think every young man would want to go; though it is hard for the mothers and sisters, who stay at home," she added, sorrowfully.
"I have neither, and very few friends, to care whether I live or die," said Mr. Brooke, rather bitterly, as he absently put the dead rose in the hole he had made, and covered it up, like a little grave.
"Laurie and his grandfather would care a great deal, and we should all be very sorry to have any harm happen to you," said, Meg, heartily.
"Thank you; that sounds pleasant," began Mr. Brooke, looking cheerful again; but, before he could finish his speech, Ned, mounted on the old horse, came lumbering up, to display his equestrian skill before the young ladies, and there was no more quiet that day.
"Don't you love to ride?" asked Grace of Amy, as they stood resting, after a race round the field with the others, led by Ned.
"I dote upon it; my sister Meg used to ride, when papa was rich, but we don't keep any horses now, — except Ellen Tree," added Amy, laughing.
"Tell me about Ellen Tree; is it a donkey?" asked Grace, curiously.
"Why, you see, Jo is crazy about horses, and so am I, but we've only got an old side-saddle, and no horse.

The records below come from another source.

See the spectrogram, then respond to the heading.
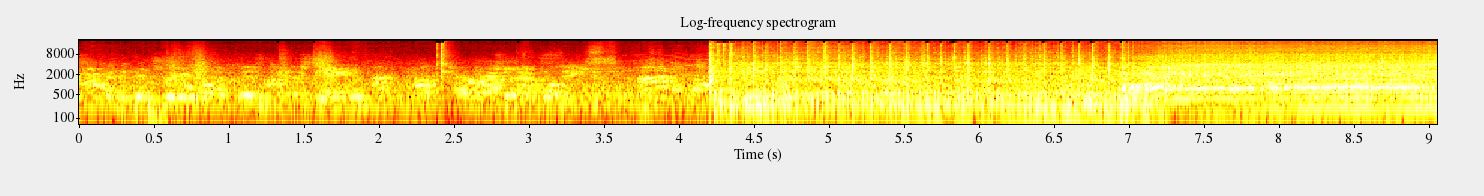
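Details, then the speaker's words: Husqvarna 450 X-Torq chainsaw after carb pump diaphragm replacement: fires ragged and uneven, then revs climb and hang in a thin whine, starving for fuel; running lean from an air leak through a hole in the primer bulb. "all right we got a couple problem we developed a hole in our primer"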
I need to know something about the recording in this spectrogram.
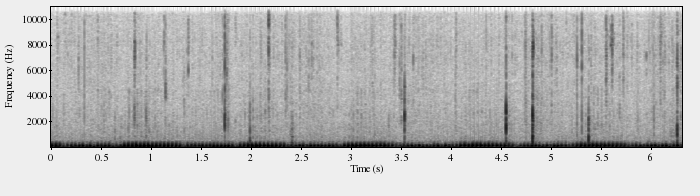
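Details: Purring cat at a cozy fireplace, its deep buzzing rumble surging with each breath about six times, with scattered crackling and snapping from the flames.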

Out in our garden is an apple-tree, that has a nice low branch; so I, put the saddle on it, fixed some reins on the part that turns up, and we bounce away on Ellen Tree whenever we like."
"How funny!" laughed Grace. "I have a pony at home, and ride nearly every day in the park, with